Moving from Bangalore to New Delhi, I was caught in a 48 hour internet and news blackout (and minor hotel nightmare, now corrected). With both CNN and web access in the new hotel, I learned tonight that the Democrats have won both the House and the Senate, that Democrat Deval Patrick is the new Governor of Massachusetts, and that Donald Rumsfeld has resigned! That last one was an unexpected and welcome bonus.

So I will break my personal rule of "no politics" in this blog to say "yessss!" And also "woo-hoo!" And so on. In recent years I have often been traveling overseas on election day, so I usually vote by absentee ballot and hear the results through the web, CNN, or newspapers. But in November 2000, I was visiting a customer in Heerbrugg, Switzerland when one of the engineers told me the good news that my new president would be Al Gore. When I woke up in Munich the next morning, I learned that the news was a bit more complicated and much worse than that.

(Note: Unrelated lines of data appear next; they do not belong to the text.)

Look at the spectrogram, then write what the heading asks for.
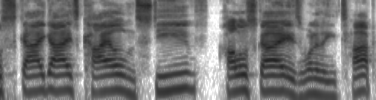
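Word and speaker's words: Holo Sky: Hollow Sky is one of the top rated parallel podcasts out there.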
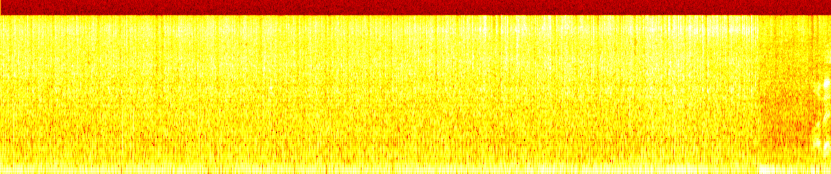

I like tonight's news a lot better.

Tuesday, November 07, 2006

HST Goes Deeper

Optics and space, always a good combination for me. There's a good overview of the improvements that will be made on the Hubble Space Telescope by the now planned servicing mission in 2008, including a third-generation Wide Field Camera (WFC3) and the new Cosmic Origins Spectrograph that will greatly improve Hubble's ability to detect ultraviolet light.

The current WFC was used to make the famous Hubble Ultra Deep Field (HUDF) image that went "back in time" further than ever before to reveal galaxies in the earliest stages of formation. I found a great "zoomified" version of HUDF (screen shot pictured). WFC3 will be almost an order of magnitude more sensitive than WFC2 - could Hubble go deeper yet?

Monday, November 06, 2006

Pale Blue Dot

This is a few days old (I've been busy traveling to India and stuff), but it's really cool, so I just have to mention it. Earth is seen from the Cassini spacecraft in approximate true color, framed by Saturn's rings and looking very much like the proverbial Pale Blue Dot (or pale blue orb, as JPL calls it). The inset shows a magnified monochrome view in which the Moon can just be made out as a slight bulge.

Friday, November 03, 2006

Booking My Flight

I'm heading for India today, flying to Bangalore via Frankfurt, around 33 hours of travel, give or take. I'm all packed and ready except for "booking my flight," which is to say making my final choice of reading materials to carry, always a difficult decision. Traveling in coach (alas) doesn't provide much space or an external power supply for extended computer use, so I tend to mostly sleep when I'm supposed to (on destination time to counter jet lag), and to otherwise read. I read fast so I need to carry several books, which means mass-market paperbacks for the most part.

Fortunately I have a lot of books around the house, many of which I bought some time ago and didn't read for some reason at the time, so I often find some unread "surprises." Two for the computer bag on this trip are Steven Baxter's Evolution and Dava Sobel's Longitude. Evolution is a sort of fictionalized counterpoint to Dawkins' The Ancestor's Tale, which is a huge trade paperback and will thus stay home (I'm about 135 million years back in that book, still a ways to go). Evolution is a long science-based narrative journey through pre-human, human, and post-human evolution which gets mixed reviews on Amazon, but those who like it seem to really like it. I think I will too - I've read and enjoyed several of Baxter's other "hard SF" novels. But I've got some backups in the checked luggage just in case.

Wednesday, November 01, 2006

Go Hubble!

It was expected but still very good news indeed that NASA will send a shuttle in 2008 to perform a fifth servicing mission (called SM4) on the Hubble Space Telescope. I heard from a NASA contact that 65 astronauts had signed a petition to go service Hubble. Seems it's a very popular spacecraft with astronauts as well as with the general public. It's also good that NASA will address the safety concerns by having a second shuttle ready to launch in case the first one runs into trouble, since Hubble provides no safe refuge as does the ISS on space station missions.